Electrical Engineering
      and Computer Sciences

Electrical Engineering and Computer Sciences

COLLEGE OF ENGINEERING

UC Berkeley

On Relational Interfaces

Stavros Tripakis, Ben Lickly, Thomas A. Henzinger and Edward A. Lee

EECS Department
University of California, Berkeley
Technical Report No. UCB/EECS-2009-60
May 10, 2009

http://www.eecs.berkeley.edu/Pubs/TechRpts/2009/EECS-2009-60.pdf

In this paper we extend the work of De Alfaro, Henzinger et al, on interface theories for component-based design. Existing interface theories fail to capture functional relations between the inputs and outputs of an interface. For example, a simple interface that takes as input a number n>0 and returns as output n+1, cannot be expressed in existing theories. In this paper we provide a theory of relational interfaces, where such input-output relations can be captured. Our theory supports both stateless and stateful interfaces, includes explicit notions of environments and pluggability, and satisfies fundamental properties such as preservation of refinement by composition, and characterization of pluggability by refinement. We achieve these properties by making reasonable restrictions on feedback loops in interface compositions.

Author Comments: This paper has been published in EMSOFT 09, October, 2009.


BibTeX citation:

@techreport{Tripakis:EECS-2009-60,
    Author = {Tripakis, Stavros and Lickly, Ben and Henzinger, Thomas A. and Lee, Edward A.},
    Title = {On Relational Interfaces},
    Institution = {EECS Department, University of California, Berkeley},
    Year = {2009},
    Month = {May},
    URL = {http://www.eecs.berkeley.edu/Pubs/TechRpts/2009/EECS-2009-60.html},
    Number = {UCB/EECS-2009-60},
    Note = {This paper has been published in <a href="http://chess.eecs.berkeley.edu/pubs/650.html">EMSOFT 09</a>, October, 2009.},
    Abstract = {In this paper we extend the work of De Alfaro, Henzinger et al, on interface theories for component-based design. Existing interface theories fail to capture functional relations between the inputs and outputs of an interface. For example, a simple interface that takes as input a number n>0 and returns as output n+1, cannot be expressed in existing theories. In this paper we provide a theory of relational interfaces, where such input-output relations can be captured. Our theory supports both stateless and stateful interfaces, includes explicit notions of environments and pluggability, and satisfies fundamental properties such as preservation of refinement by composition, and characterization of pluggability by refinement. We achieve these properties by making reasonable restrictions on feedback loops in interface compositions.}
}

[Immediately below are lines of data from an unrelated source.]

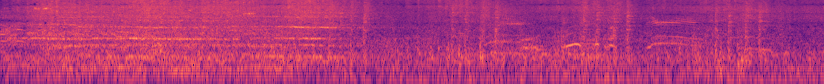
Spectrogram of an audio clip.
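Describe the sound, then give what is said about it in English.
A train rumbles loudly past on the tracks, a steady heavy roar with clattering wheels and faint metallic squeals, continuous throughout. “I think the train is on this track.”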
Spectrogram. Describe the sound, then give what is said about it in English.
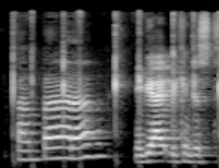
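Several sharp finger snaps keep a steady beat while a voice sings a wordless tune over them. The snaps stand out crisply between and beneath the sustained singing. “Snaps, like...”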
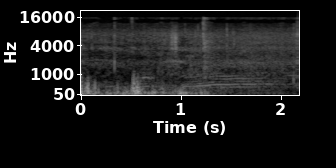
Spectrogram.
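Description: A faint, low engine hum that rises slightly in pitch in the second half, over low outdoor rumble.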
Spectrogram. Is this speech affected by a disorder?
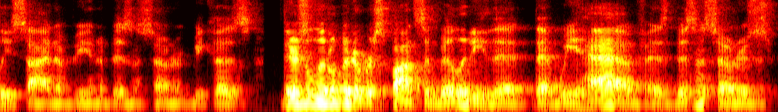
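No.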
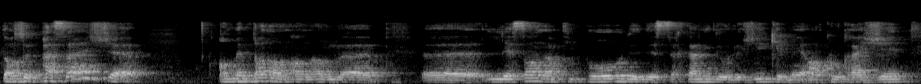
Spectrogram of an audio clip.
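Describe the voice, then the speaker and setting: A man's voice: mid-range voice, unhurried, dark tone. Hesitant older man, echoey muffled room. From Iran. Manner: hesitant, many fillers and repeated words. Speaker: guest artist. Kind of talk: interview conversation.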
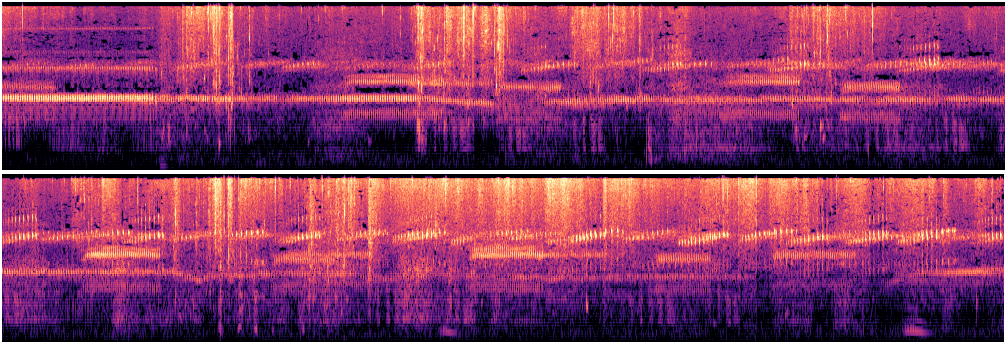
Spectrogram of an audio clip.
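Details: Frogs calling together in the St. Olaf College Natural Lands: a dense, busy chorus of short rising peeps about four per second, with a thinner steady trill underneath and scattered clicks and knocks.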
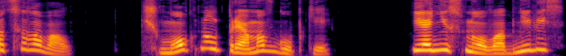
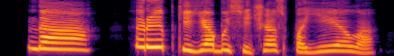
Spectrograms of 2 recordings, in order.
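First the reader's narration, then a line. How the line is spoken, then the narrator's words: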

EndNote citation:

%0 Report
%A Tripakis, Stavros
%A Lickly, Ben
%A Henzinger, Thomas A.
%A Lee, Edward A.
%T On Relational Interfaces
%I EECS Department, University of California, Berkeley
%D 2009
%8 May 10
%@ UCB/EECS-2009-60
%U http://www.eecs.berkeley.edu/Pubs/TechRpts/2009/EECS-2009-60.html
%F Tripakis:EECS-2009-60